### [Problem]
Give every line of the data again, unchanged, but with no pictures.

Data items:
++++++++

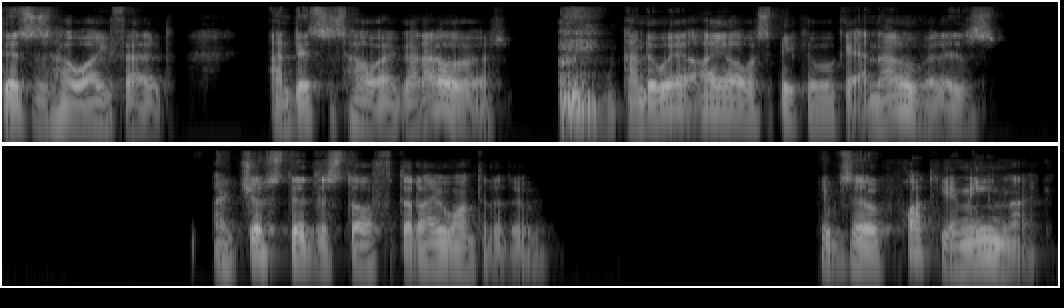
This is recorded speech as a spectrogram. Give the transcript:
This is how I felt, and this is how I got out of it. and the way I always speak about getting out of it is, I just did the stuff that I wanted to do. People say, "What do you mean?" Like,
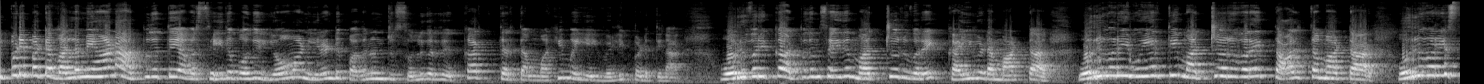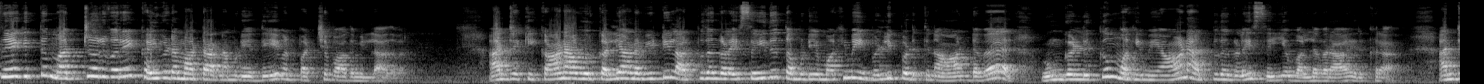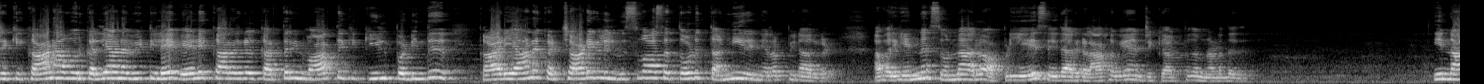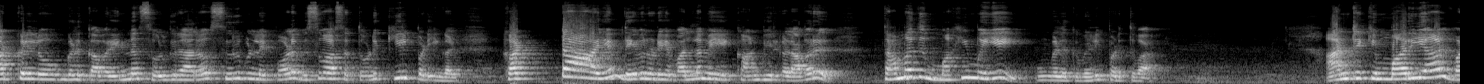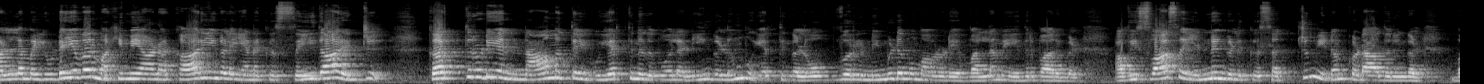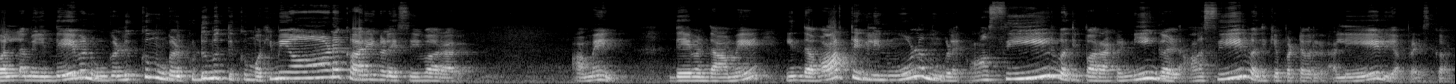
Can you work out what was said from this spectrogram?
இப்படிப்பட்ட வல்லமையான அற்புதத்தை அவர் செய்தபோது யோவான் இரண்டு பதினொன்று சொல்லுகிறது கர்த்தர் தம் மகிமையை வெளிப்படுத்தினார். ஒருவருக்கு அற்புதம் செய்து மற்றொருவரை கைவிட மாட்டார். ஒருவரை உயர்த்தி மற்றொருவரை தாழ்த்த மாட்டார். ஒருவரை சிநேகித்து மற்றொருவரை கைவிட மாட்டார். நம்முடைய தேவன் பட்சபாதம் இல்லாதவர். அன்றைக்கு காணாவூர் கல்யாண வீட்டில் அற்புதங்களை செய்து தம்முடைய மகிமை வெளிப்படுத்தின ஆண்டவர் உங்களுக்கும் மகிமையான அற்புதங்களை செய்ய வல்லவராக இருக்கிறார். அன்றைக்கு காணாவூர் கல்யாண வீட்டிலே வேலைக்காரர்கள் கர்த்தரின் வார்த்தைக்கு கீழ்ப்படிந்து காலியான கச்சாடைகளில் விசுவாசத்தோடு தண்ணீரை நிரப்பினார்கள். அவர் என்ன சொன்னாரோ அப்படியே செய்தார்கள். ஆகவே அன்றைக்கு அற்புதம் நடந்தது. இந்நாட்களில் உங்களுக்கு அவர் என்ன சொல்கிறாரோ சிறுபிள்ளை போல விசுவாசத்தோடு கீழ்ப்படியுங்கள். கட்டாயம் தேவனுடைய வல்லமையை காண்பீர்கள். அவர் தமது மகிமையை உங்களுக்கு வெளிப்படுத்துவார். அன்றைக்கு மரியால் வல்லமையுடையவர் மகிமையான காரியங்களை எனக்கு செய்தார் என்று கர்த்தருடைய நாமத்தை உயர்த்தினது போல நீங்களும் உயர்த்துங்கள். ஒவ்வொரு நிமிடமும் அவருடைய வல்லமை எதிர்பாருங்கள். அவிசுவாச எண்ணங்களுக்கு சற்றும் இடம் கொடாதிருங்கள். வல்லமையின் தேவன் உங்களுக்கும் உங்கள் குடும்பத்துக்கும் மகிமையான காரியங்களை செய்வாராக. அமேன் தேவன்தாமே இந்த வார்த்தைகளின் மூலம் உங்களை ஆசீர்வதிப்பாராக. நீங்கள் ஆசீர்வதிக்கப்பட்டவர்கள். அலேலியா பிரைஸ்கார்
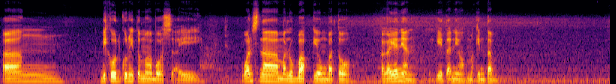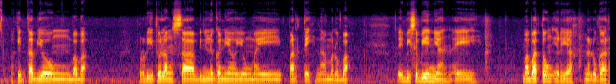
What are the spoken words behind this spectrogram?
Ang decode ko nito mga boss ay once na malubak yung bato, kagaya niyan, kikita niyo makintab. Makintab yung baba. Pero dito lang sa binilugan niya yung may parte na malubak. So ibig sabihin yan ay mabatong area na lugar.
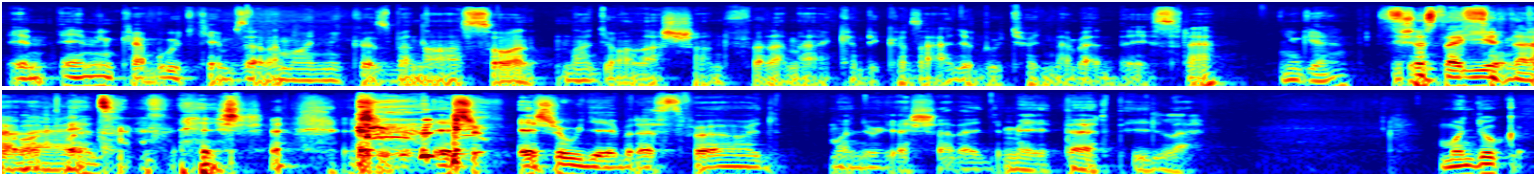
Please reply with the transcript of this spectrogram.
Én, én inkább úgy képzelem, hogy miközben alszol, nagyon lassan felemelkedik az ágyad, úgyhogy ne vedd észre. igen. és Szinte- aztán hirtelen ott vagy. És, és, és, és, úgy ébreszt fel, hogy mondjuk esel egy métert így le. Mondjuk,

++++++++

### [Solution for this task]
This is recorded speech as a spectrogram. Give the transcript:
This is how I felt, and this is how I got out of it. and the way I always speak about getting out of it is, I just did the stuff that I wanted to do. People say, "What do you mean?" Like,
Can you work out what was said from this spectrogram?
இப்படிப்பட்ட வல்லமையான அற்புதத்தை அவர் செய்தபோது யோவான் இரண்டு பதினொன்று சொல்லுகிறது கர்த்தர் தம் மகிமையை வெளிப்படுத்தினார். ஒருவருக்கு அற்புதம் செய்து மற்றொருவரை கைவிட மாட்டார். ஒருவரை உயர்த்தி மற்றொருவரை தாழ்த்த மாட்டார். ஒருவரை சிநேகித்து மற்றொருவரை கைவிட மாட்டார். நம்முடைய தேவன் பட்சபாதம் இல்லாதவர். அன்றைக்கு காணாவூர் கல்யாண வீட்டில் அற்புதங்களை செய்து தம்முடைய மகிமை வெளிப்படுத்தின ஆண்டவர் உங்களுக்கும் மகிமையான அற்புதங்களை செய்ய வல்லவராக இருக்கிறார். அன்றைக்கு காணாவூர் கல்யாண வீட்டிலே வேலைக்காரர்கள் கர்த்தரின் வார்த்தைக்கு கீழ்ப்படிந்து காலியான கச்சாடைகளில் விசுவாசத்தோடு தண்ணீரை நிரப்பினார்கள். அவர் என்ன சொன்னாரோ அப்படியே செய்தார்கள். ஆகவே அன்றைக்கு அற்புதம் நடந்தது. இந்நாட்களில் உங்களுக்கு அவர் என்ன சொல்கிறாரோ சிறுபிள்ளை போல விசுவாசத்தோடு கீழ்ப்படியுங்கள். கட்டாயம் தேவனுடைய வல்லமையை காண்பீர்கள். அவர் தமது மகிமையை உங்களுக்கு வெளிப்படுத்துவார். அன்றைக்கு மரியால் வல்லமையுடையவர் மகிமையான காரியங்களை எனக்கு செய்தார் என்று கர்த்தருடைய நாமத்தை உயர்த்தினது போல நீங்களும் உயர்த்துங்கள். ஒவ்வொரு நிமிடமும் அவருடைய வல்லமை எதிர்பாருங்கள். அவிசுவாச எண்ணங்களுக்கு சற்றும் இடம் கொடாதிருங்கள். வல்லமையின் தேவன் உங்களுக்கும் உங்கள் குடும்பத்துக்கும் மகிமையான காரியங்களை செய்வாராக. அமேன் தேவன்தாமே இந்த வார்த்தைகளின் மூலம் உங்களை ஆசீர்வதிப்பாராக. நீங்கள் ஆசீர்வதிக்கப்பட்டவர்கள். அலேலியா பிரைஸ்கார்
What are the spoken words behind this spectrogram?
Ang decode ko nito mga boss ay once na malubak yung bato, kagaya niyan, kikita niyo makintab. Makintab yung baba. Pero dito lang sa binilugan niya yung may parte na malubak. So ibig sabihin yan ay mabatong area na lugar.
Please reply with the transcript of this spectrogram.
Én, én inkább úgy képzelem, hogy miközben alszol, nagyon lassan felemelkedik az ágyad, úgyhogy ne vedd észre. igen. és Szinte- aztán hirtelen ott vagy. És, és, és, és, úgy ébreszt fel, hogy mondjuk esel egy métert így le. Mondjuk,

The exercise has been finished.